People may think they know how hard the wind is blowing, but science shows that they usually get it wrong. Researchers have known this for years, but a recent study seeks to quantify just how bad humans are at figuring out the speed of wind gusts without the aid of meteorological instruments.
The authors of the study seek to make other researchers more aware of human bias when using Storm Data, one of the largest publicly available storm databases. The study, published in a recent issue of Journal of Applied Meteorology and Climatology, uses a large-scale statistical analysis of information from the database to investigate how much storm reporters’ estimates of wind speeds differ from measurements.
Potential for Bias?
Storm Data is an enormous set of measurements characterizing more than 50 years’ worth of geophysical events, from tidal waves to tornadoes, compiled by the National Centers for Environmental Information (NCEI) in Asheville, N.C. People from blizzard climatologists to insurance company adjustors make use of the data—and, thanks to a thorough collection and vetting process, the storm reports the database generates are generally considered reliable.
However, because Storm Data aims to collect as many data as possible, not all of the information comes from weather stations with calibrated instruments.

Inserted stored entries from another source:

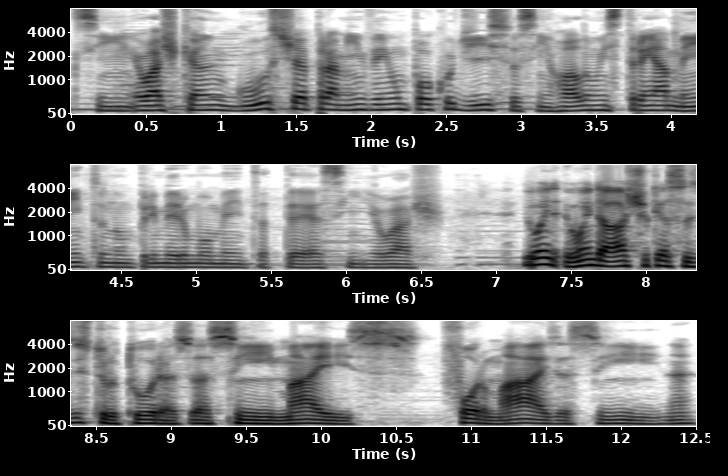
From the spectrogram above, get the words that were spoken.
Sim, eu acho que a angústia para mim vem um pouco disso, assim, rola um estranhamento num primeiro momento até, assim, eu acho. Eu, eu ainda acho que essas estruturas, assim, mais formais, assim, né,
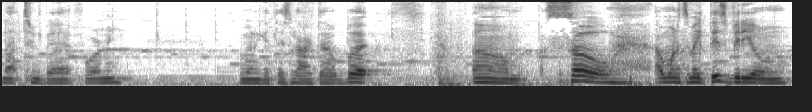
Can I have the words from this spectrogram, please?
Not too bad for me. We're gonna get this knocked out. But, um, so I wanted to make this video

Many of the entries in the database come from trained—or even untrained—storm reporters. These reporters must rely on environmental cues to make estimates of wind speeds and other measurements.
“When you’re estimating it, there has to be some sort of basis for that estimate…whether a tree limb snapped, or whether there was siding ripped off a house,’” said Brenton MacAloney, the Storm Data program manager at the National Weather Service in Silver Spring, Md. “There has to be something other than, ‘uh, I thought it was something around 50 knots.’” The database asks its reporters to make narrative accounts of the events, to check that their numbers are within the realms of probability.
Still, many researchers have long doubted the accuracy of Storm Data’s human reporters. “Everyone had assumed that [Storm Data was unreliable], but nobody had actually shown it,” said Peter Miller, the lead author on the study and a meteorologist at the University of Georgia in Athens, Ga.
Testing Storm Reporters’ Accuracy
To test the accuracy of human-generated wind gust reports, the researchers compared Storm Data wind speed entries from storm reporters who didn’t use anemometers with wind data from automated weather stations. In the study, which appeared online on 19 April, the authors also used instrumental data from the Global Historical Climatology Network as a comparison for the human-reported gusts.
The researchers focused on windstorms without rain, lightning, or other phenomena that could frighten observers, accidentally inflating their estimates of the storm’s intensity. They also eliminated news media reports from consideration as human observer data, because news reporters might have relied upon instrumental data from local weather stations.
Even with those potential biases removed, the comparisons revealed that storm reporters overestimated the speeds of wind gusts—on average, by about one third of the gusts’ actual speeds.
These inflated estimates could have introduced inaccuracies into any study that relied on Storm Data for climatological or storm modeling information, Miller said.
Overestimation: Consequences and Cures
Inflated estimates can have real consequences for society. If people hear that winds are stronger than they actually are, they may alter their behavior—for example, evacuating their homes unnecessarily during a hurricane.
That leads to another sort of trouble. “People who choose to evacuate eat up resources for people who truly need to evacuate,” said Gregory Webster, a psychologist at the University of Florida in Gainesville, who was not involved with the study. “It causes extra traffic congestion, and can sometimes result in even more severe food hoarding,” when frightened residents buy out all the water and nonperishable food they can find, leaving less for those who might truly need it.
Fixing the problem may prove difficult, said Miller. Many different factors contribute to overestimations—for instance, outdated storm reporter training, he noted.
Storm reporters learn, in training, to use the Beaufort Wind Force Scale, which relies on environmental cues to determine how fast the wind is blowing. According to Miller, the Beaufort Scale is flawed. As an example, the scale indicates that trees blow over at wind speeds of 58 miles per hour and above. However, Miller said his research shows that trees can fall over at much lower speeds, in the low 40-mph range.
“Wind speeds are hard to estimate, especially when you’re talking about trees,” said Storm Data’s MacAloney. “We’re meteorologists, not arborists.”
The value of Storm Data lies in its scope, which includes remote areas without on-the-ground weather stations, MacAloney maintained. Despite their potential biases, human reports from such locations provide vital information such as narratives about highly localized events—for example, tornadoes and hail—that weather stations miss.
The authors of the new study agree, saying that Storm Data remains a valuable resource but needs a better system for flagging wind reports generated from people’s observations alone.
—Elizabeth Deatrick, Writer Intern; email: email@example.com
Correction, 21 June 2016: An earlier version of this article confused the locations of NCEI’s headquarters and Brenton MacAloney’s workplace. The article has been updated to correct these inaccuracies.